Data records:
━━━━━━━━━━━━━━━━━━━━━━━━━━━━━━

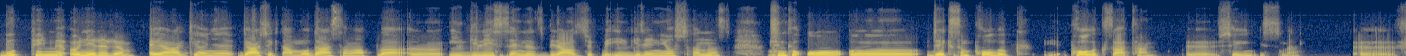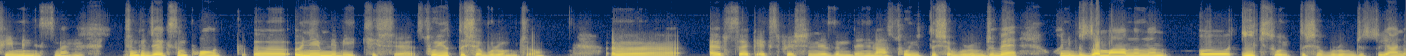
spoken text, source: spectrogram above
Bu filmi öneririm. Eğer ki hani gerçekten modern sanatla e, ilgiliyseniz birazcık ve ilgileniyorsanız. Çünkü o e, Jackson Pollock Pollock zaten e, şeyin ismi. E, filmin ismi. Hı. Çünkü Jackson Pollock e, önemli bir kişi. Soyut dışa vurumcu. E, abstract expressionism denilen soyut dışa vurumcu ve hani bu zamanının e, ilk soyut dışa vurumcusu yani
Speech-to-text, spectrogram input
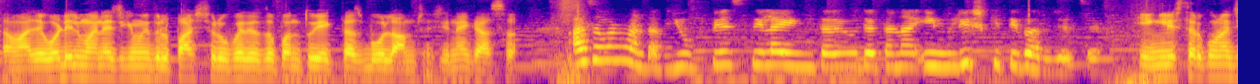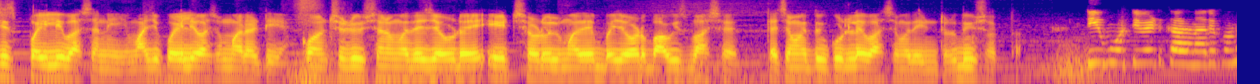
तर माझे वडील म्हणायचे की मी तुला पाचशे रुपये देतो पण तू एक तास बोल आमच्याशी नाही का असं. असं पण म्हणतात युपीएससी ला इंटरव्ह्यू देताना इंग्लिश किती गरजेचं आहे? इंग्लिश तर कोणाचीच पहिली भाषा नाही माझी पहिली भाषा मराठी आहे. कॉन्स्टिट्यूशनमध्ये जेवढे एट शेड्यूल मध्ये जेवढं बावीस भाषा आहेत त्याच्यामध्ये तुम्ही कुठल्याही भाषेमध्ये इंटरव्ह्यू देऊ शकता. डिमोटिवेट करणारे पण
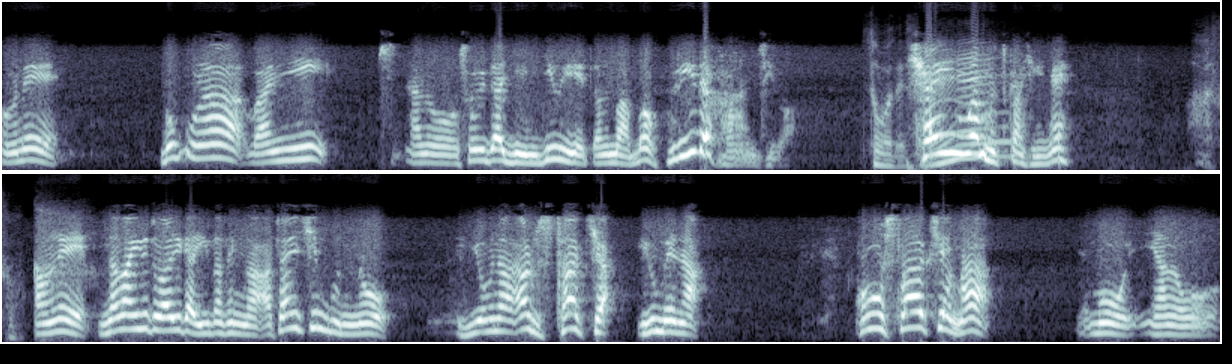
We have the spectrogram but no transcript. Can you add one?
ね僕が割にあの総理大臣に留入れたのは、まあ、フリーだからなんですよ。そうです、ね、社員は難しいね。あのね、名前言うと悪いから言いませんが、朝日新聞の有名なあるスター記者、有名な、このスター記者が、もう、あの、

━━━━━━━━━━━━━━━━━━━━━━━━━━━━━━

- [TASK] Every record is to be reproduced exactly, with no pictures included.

- [RESPONSE AREA]
spoken text, source: spectrogram above
Bu filmi öneririm. Eğer ki hani gerçekten modern sanatla e, ilgiliyseniz birazcık ve ilgileniyorsanız. Çünkü o e, Jackson Pollock Pollock zaten e, şeyin ismi. E, filmin ismi. Hı. Çünkü Jackson Pollock e, önemli bir kişi. Soyut dışa vurumcu. E, abstract expressionism denilen soyut dışa vurumcu ve hani bu zamanının e, ilk soyut dışa vurumcusu yani
Speech-to-text, spectrogram input
तर माझे वडील म्हणायचे की मी तुला पाचशे रुपये देतो पण तू एक तास बोल आमच्याशी नाही का असं. असं पण म्हणतात युपीएससी ला इंटरव्ह्यू देताना इंग्लिश किती गरजेचं आहे? इंग्लिश तर कोणाचीच पहिली भाषा नाही माझी पहिली भाषा मराठी आहे. कॉन्स्टिट्यूशनमध्ये जेवढे एट शेड्यूल मध्ये जेवढं बावीस भाषा आहेत त्याच्यामध्ये तुम्ही कुठल्याही भाषेमध्ये इंटरव्ह्यू देऊ शकता. डिमोटिवेट करणारे पण
We have the spectrogram but no transcript. Can you add one?
ね僕が割にあの総理大臣に留入れたのは、まあ、フリーだからなんですよ。そうです、ね、社員は難しいね。あのね、名前言うと悪いから言いませんが、朝日新聞の有名なあるスター記者、有名な、このスター記者が、もう、あの、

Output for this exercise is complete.